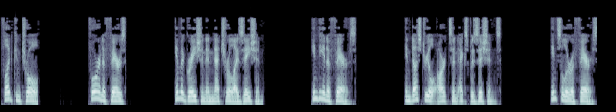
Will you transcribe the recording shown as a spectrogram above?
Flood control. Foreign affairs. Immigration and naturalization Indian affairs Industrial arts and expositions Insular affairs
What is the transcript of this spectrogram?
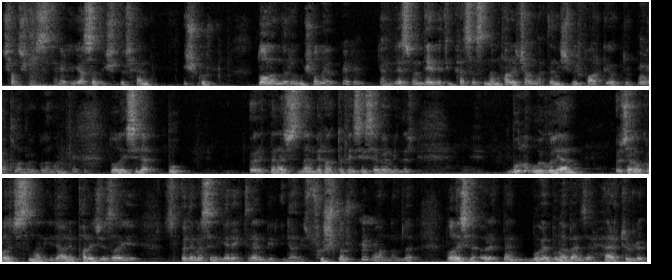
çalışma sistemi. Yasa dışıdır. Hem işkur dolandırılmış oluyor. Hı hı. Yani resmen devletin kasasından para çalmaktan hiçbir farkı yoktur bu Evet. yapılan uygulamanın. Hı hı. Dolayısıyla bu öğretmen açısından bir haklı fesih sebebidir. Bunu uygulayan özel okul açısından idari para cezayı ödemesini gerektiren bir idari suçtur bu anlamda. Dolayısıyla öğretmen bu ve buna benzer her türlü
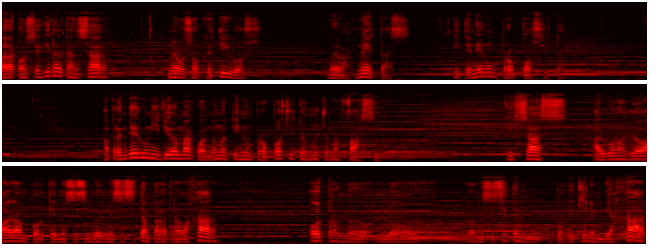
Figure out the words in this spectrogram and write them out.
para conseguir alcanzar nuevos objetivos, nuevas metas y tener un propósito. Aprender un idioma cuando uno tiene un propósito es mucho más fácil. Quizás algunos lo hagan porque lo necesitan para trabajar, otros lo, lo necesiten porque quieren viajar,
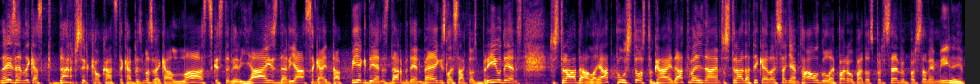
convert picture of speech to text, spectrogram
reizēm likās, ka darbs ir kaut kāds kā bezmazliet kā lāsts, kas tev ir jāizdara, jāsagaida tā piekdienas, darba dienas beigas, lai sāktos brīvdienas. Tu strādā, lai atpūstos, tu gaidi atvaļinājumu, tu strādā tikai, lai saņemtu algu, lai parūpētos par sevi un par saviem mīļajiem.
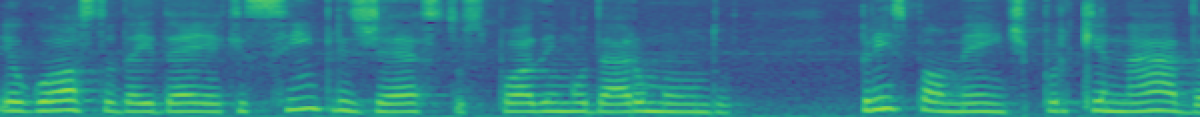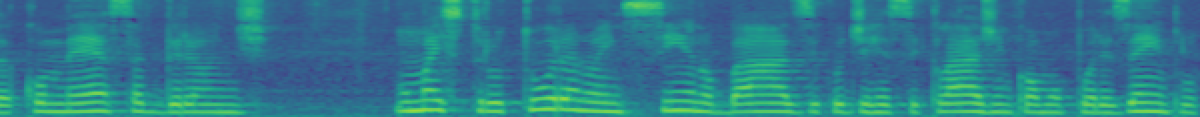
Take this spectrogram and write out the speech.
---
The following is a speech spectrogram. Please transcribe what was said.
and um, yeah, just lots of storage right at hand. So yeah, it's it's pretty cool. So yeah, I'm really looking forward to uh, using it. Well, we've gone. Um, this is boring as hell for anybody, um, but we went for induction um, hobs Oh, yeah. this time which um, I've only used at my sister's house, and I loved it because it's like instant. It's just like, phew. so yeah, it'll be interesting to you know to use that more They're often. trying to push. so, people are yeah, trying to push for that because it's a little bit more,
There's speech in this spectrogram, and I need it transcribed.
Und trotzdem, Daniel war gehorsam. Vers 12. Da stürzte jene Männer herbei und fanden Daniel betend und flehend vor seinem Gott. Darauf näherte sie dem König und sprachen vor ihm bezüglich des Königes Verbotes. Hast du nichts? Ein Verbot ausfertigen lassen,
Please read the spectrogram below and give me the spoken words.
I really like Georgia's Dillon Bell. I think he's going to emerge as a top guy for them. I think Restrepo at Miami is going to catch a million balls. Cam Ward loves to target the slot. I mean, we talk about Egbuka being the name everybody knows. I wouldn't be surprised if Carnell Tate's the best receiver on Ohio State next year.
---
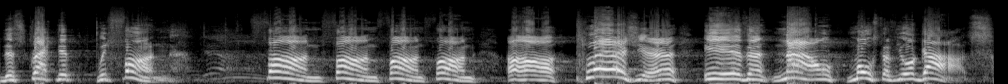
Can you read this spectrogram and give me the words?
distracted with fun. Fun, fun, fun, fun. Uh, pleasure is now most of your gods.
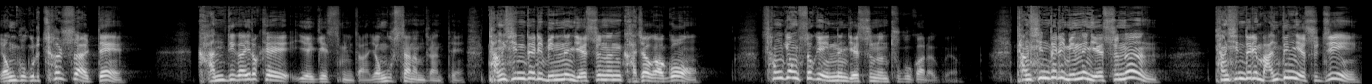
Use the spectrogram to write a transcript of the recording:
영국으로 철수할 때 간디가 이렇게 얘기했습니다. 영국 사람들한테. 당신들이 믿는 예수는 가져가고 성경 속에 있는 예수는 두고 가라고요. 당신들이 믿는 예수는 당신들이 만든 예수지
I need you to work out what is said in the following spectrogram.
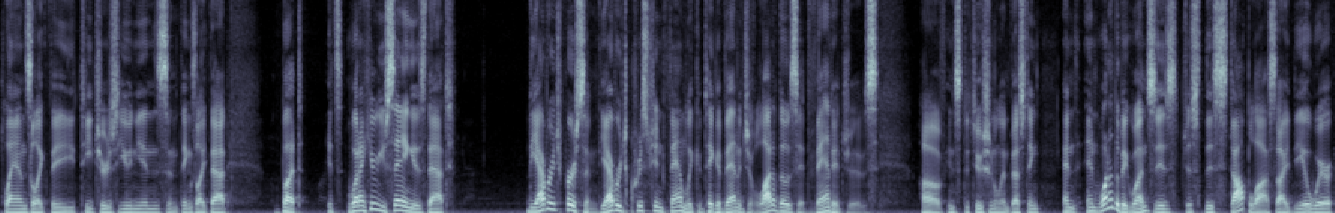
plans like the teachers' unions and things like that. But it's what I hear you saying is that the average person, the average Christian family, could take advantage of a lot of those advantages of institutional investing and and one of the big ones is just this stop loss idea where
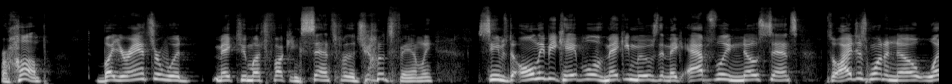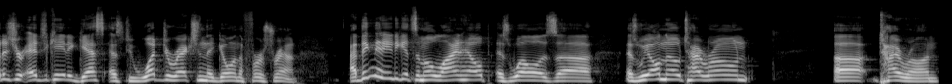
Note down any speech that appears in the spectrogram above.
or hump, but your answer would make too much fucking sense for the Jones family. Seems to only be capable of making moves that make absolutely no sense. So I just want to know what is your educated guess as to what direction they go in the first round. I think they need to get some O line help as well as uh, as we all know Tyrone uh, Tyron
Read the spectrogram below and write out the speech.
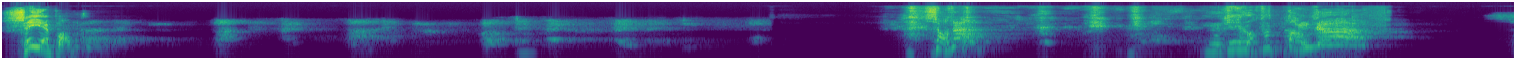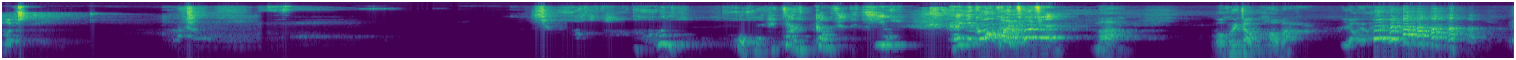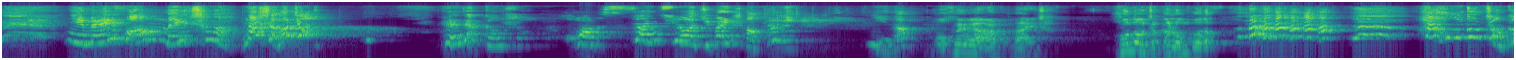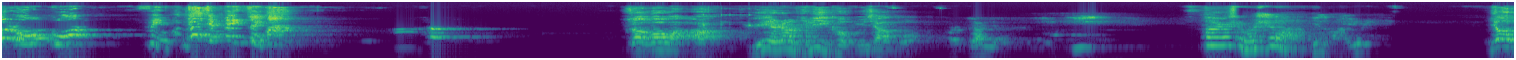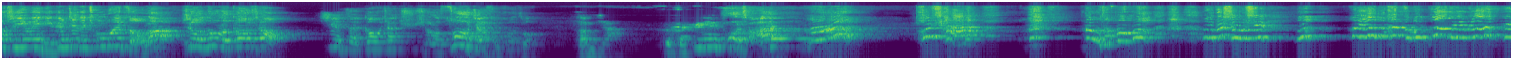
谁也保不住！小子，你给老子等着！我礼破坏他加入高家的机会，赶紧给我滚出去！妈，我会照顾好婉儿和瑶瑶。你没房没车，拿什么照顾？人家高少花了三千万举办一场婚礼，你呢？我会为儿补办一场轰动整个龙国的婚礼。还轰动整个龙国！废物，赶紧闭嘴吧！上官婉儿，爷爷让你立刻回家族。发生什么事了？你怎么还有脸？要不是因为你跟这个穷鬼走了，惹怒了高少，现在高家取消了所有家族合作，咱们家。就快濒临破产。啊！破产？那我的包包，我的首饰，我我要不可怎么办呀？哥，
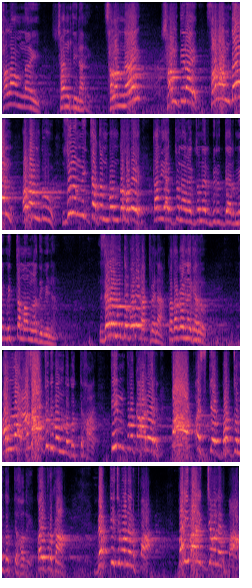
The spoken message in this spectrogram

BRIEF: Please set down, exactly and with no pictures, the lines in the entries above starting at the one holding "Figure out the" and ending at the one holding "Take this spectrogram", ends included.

PROBLEM SOLUTION:
Figure out the words in this spectrogram and write them out.
para conseguir alcanzar nuevos objetivos, nuevas metas y tener un propósito. Aprender un idioma cuando uno tiene un propósito es mucho más fácil. Quizás algunos lo hagan porque lo necesitan para trabajar, otros lo, lo necesiten porque quieren viajar,
convert picture of speech to text, spectrogram
reizēm likās, ka darbs ir kaut kāds kā bezmazliet kā lāsts, kas tev ir jāizdara, jāsagaida tā piekdienas, darba dienas beigas, lai sāktos brīvdienas. Tu strādā, lai atpūstos, tu gaidi atvaļinājumu, tu strādā tikai, lai saņemtu algu, lai parūpētos par sevi un par saviem mīļajiem.
Take this spectrogram and write out the speech.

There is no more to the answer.